The diamond didn't show up on the X-ray, so Tucker prepped for her colonoscopy as planned. But as far as she could tell, the diamond remained stuck in her body.

Early the next morning, she alerted Dr. Bruce Edgerton "to be on lookout," briefing him on the case of the missing diamond.

During Tucker's examination, the doctor struck, well, a diamond. With the stone in a biohazard bag, Tucker's daughter drove straight to the jewelry store.

The jewelers confirmed Tucker's bling was the real thing. She took her prize home, cleaned, polished, sparkling.

As my son says, "All's well that ends well," Tucker said.

Champions for Children was the luncheon beneficiary.

Their motto: Protect Our Precious Gems.

Miriam Tucker’s glass contained the $5,000 gem.

Miriam Tucker’s glass contained the $5,000 gem.

Tampa woman swallows diamond at charity luncheon 04/25/13 [Last modified: Friday, April 26, 2013 11:17am]
Photo reprints | Article reprints

© 2017 Tampa Bay Times

    

Join the discussion: Click to view comments, add yours

Loading...
  1. Cue the Scott Frost to Nebraska speculation

    Blogs

    Nebraska shook up the college sports world Thursday afternoon when it fired athletic director Shawn Eichorst.

    And that should scare UCF fans.

  2. Oh, Florida! Irma's gone, but she left behind plenty of lessons for us

    Columns

    I don't want to make light of the misery and death that Hurricane Irma inflicted on Florida this month. A lot of it was ugly, and some of it was downright criminal. We saw greed and pettiness on display, and it brought illness and death.

    Tampa Bay Times staff writer Craig Pittman.
  3. Make-A-Wish Foundation aims to help more kids in Tampa Bay

    Health

    The Make-A-Wish Foundation is on the lookout for sick children in the Tampa Bay area who need a once-in-a-lifetime pick-me-up.

    Grace Savage, a 10-year-old girl with a chromosomal disorder made a trek to the Clearwater Marine Aquarium last year, courtesy of the Make-A-Wish Foundation. The foundation intends to beef up its presence in the Tampa Bay area after a reorganization. The region is now the responsibility of the foundation's Southern Florida chapter, one of the most active in the country, with more than 11,000 wishes granted so far. [JIM DAMASKE   |   Times ]
  4. William March: Frank Reddick says all-white Tampa council possible
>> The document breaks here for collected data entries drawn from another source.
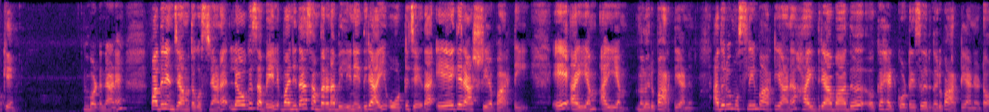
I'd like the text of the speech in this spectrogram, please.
ഓക്കെ ഇമ്പോർട്ടന്റ് ആണ്. പതിനഞ്ചാമത്തെ ക്വസ്റ്റ്യൻ ആണ്. ലോക്സഭയിൽ വനിതാ സംവരണ ബില്ലിനെതിരായി വോട്ട് ചെയ്ത ഏക രാഷ്ട്രീയ party A I M I M എന്നുള്ളൊരു പാർട്ടിയാണ്. അതൊരു മുസ്ലിം പാർട്ടിയാണ്. ഹൈദരാബാദ് ഒക്കെ ഹെഡ് ക്വാർട്ടേഴ്സ് വരുന്ന ഒരു പാർട്ടിയാണ് കേട്ടോ.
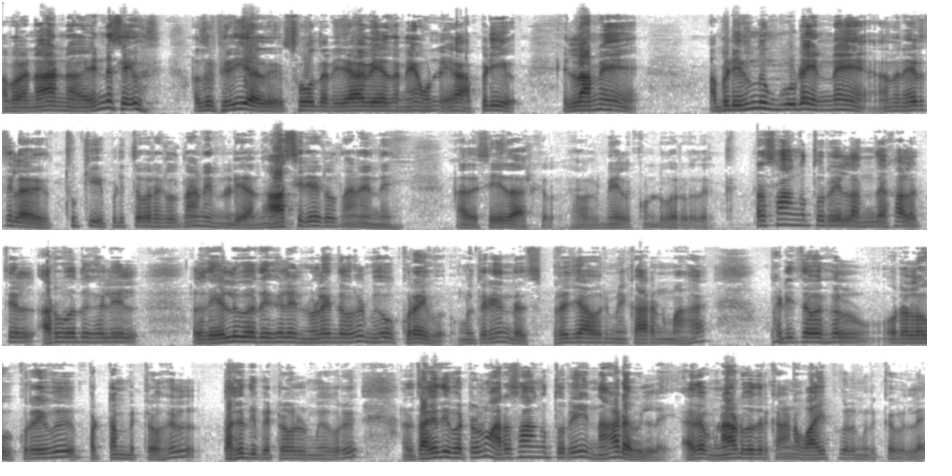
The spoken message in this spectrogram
அப்போ நான் என்ன செய்வது? அது பெரிய அது சோதனையாக வேதனையாக ஒன்று அப்படியே எல்லாமே அப்படி இருந்தும் கூட என்னை அந்த நேரத்தில் தூக்கி பிடித்தவர்கள் தான் என்னுடைய அந்த ஆசிரியர்கள் தான் என்னை அதை செய்தார்கள் அவர்கள் மேல் கொண்டு வருவதற்கு. அரசாங்கத்துறையில் அந்த காலத்தில் அறுபதுகளில் அல்லது எழுபதுகளில் நுழைந்தவர்கள் மிக குறைவு. உங்களுக்கு தெரியும் இந்த பிரஜா உரிமை காரணமாக படித்தவர்கள் ஓரளவு குறைவு பட்டம் பெற்றவர்கள் தகுதி பெற்றவர்கள் மிக குறைவு. அந்த தகுதி பெற்றவர்களும் அரசாங்கத்துறையை நாடவில்லை. அதை நாடுவதற்கான வாய்ப்புகளும் இருக்கவில்லை.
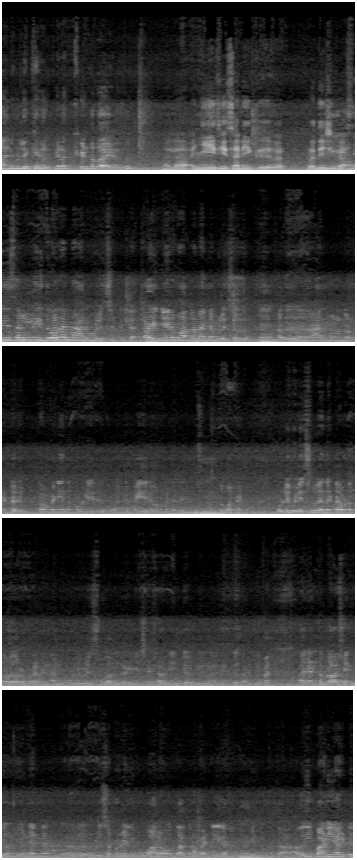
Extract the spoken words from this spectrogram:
അതിനുള്ളിൽ കയറി കിടക്കേണ്ടതായിരുന്നു. അല്ല ഇനി ഈ സീസണിക്ക് ഈ പ്രതീക്ഷിക്കാം. സീസണിൽ ഇതുവരെ തന്നെ ആരും വിളിച്ചിട്ടില്ല. കഴിഞ്ഞതിന് മാത്രമാണ് എന്നെ വിളിച്ചത്. അത് ആൻമോൾ എന്ന് പറഞ്ഞിട്ടൊരു കമ്പനിയിൽ നിന്ന് പുള്ളി ഒരു എന്റെ പേര് ഓർമ്മയില്ല. എന്ന് പറഞ്ഞിട്ട്. പുള്ളി വിളിച്ചു എന്നിട്ട് അവിടെ നിന്ന് വേറെ പ്രവീണാണ് പുള്ളി വിളിച്ചു. അത് കഴിഞ്ഞ ശേഷം അവർ ഇന്റർവ്യൂ വേണ്ടിയിട്ട് തുടങ്ങി. അപ്പം രണ്ട് പ്രാവശ്യം ഇന്റർവ്യൂവിന് എന്നെ വിളിച്ചപ്പോഴും എനിക്ക് പോകാനോ ഇതാക്കാൻ പറ്റിയില്ല. അത് ഈ പണിയായിട്ട്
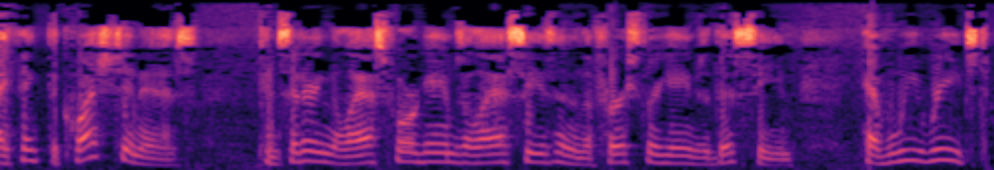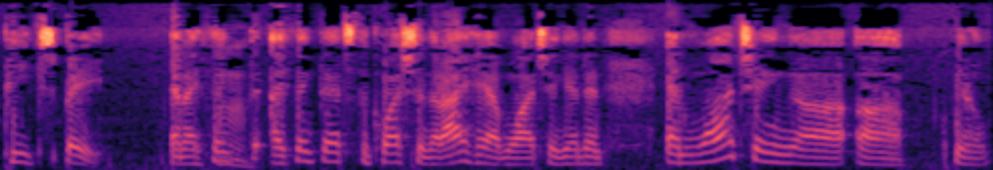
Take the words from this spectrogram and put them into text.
I think the question is, considering the last four games of last season and the first three games of this season, have we reached peak Speight? And I think I think that's the question that I have watching it, and and watching uh, uh, you know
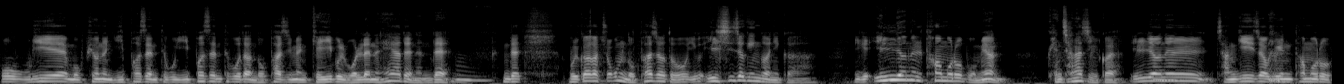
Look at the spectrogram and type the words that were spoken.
오, 우리의 목표는 2%고 2%보다 높아지면 개입을 원래는 해야 되는데 음. 근데 물가가 조금 높아져도 이거 일시적인 거니까 이게 1년을 term으로 보면 괜찮아질 거야. 1년을 장기적인 term으로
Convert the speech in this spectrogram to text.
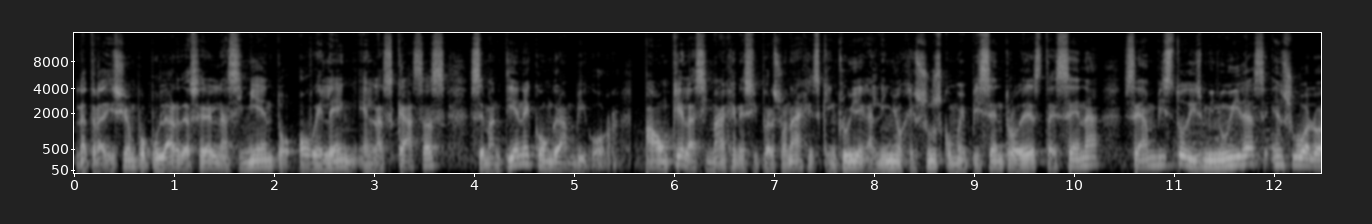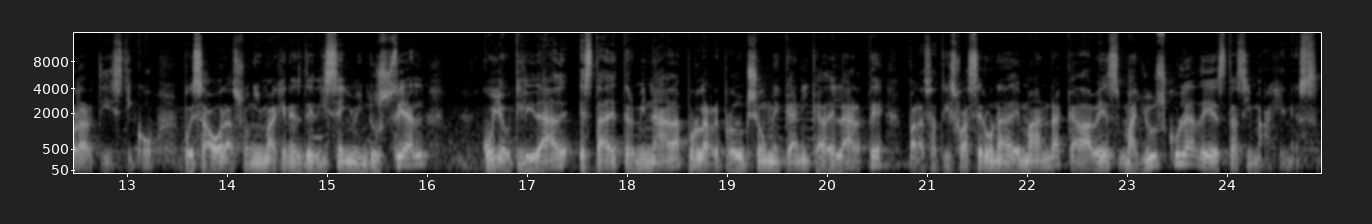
La tradición popular de hacer el nacimiento o Belén en las casas se mantiene con gran vigor, aunque las imágenes y personajes que incluyen al niño Jesús como epicentro de esta escena se han visto disminuidas en su valor artístico, pues ahora son imágenes de diseño industrial cuya utilidad está determinada por la reproducción mecánica del arte para satisfacer una demanda cada vez mayúscula de estas imágenes.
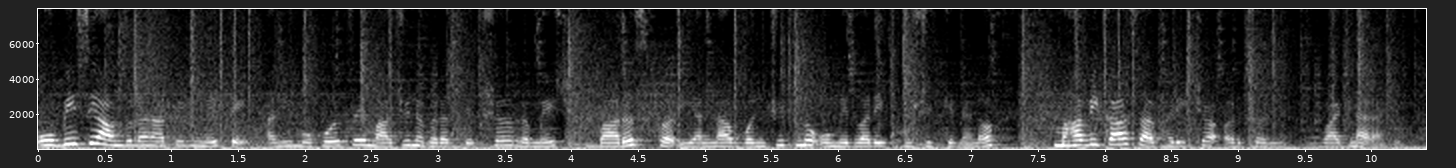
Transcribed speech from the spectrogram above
ओबीसी आंदोलनातील नेते आणि मोहोळचे माजी नगराध्यक्ष रमेश बारसकर यांना वंचितनं उमेदवारी घोषित केल्यानं महाविकास आघाडीच्या अडचणी वाढणार आहेत.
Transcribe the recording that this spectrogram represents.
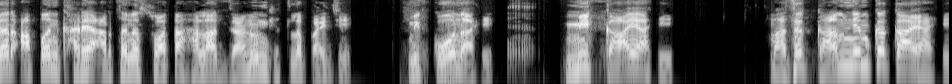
तर आपण खऱ्या अर्थानं स्वतःला जाणून घेतलं पाहिजे. मी कोण आहे? मी काय आहे? माझं काम नेमकं काय आहे?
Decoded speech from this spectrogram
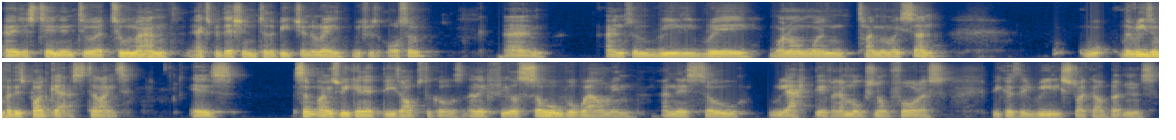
and it just turned into a two-man expedition to the beach in the rain, which was awesome, um, and some really rare one-on-one time with my son. The reason for this podcast tonight is sometimes we can hit these obstacles and they feel so overwhelming and they're so reactive and emotional for us because they really strike our buttons.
    Elections

    A decline in the percentage of black voters in Tampa's only majority-black City Council district, District 5, has council member Frank Reddick worried.

    City Council member Frank Reddick said that if Tampa can't maintain African-American voter numbers, he could be the council's last African-American representative. [JAMES BORCHUK   |   Times (2016)]
  5. Florida hides details in nursing home reports. Federal agencies don't.

    Medicine

    TALLAHASSEE — Gov. Rick Scott widened his offensive Thursday against the Broward nursing home he blames for the deaths of 10 residents by setting up a tip line for information, but when it comes to access to the inspection reports of all nursing homes, the governor's administration has heavily censored what the …

    In the foreground is a document detailing the findings of a Feb. 2016 inspection at the Rehabilitation Center at Hollywood Hills obtained from a federal agency, the Center for Medicare and Medicaid Services. Behind it is the state?€™s version of the same document, from the Agency for Health Care Administration, showing how it has been redacted before being released to the public. [Miami Herald]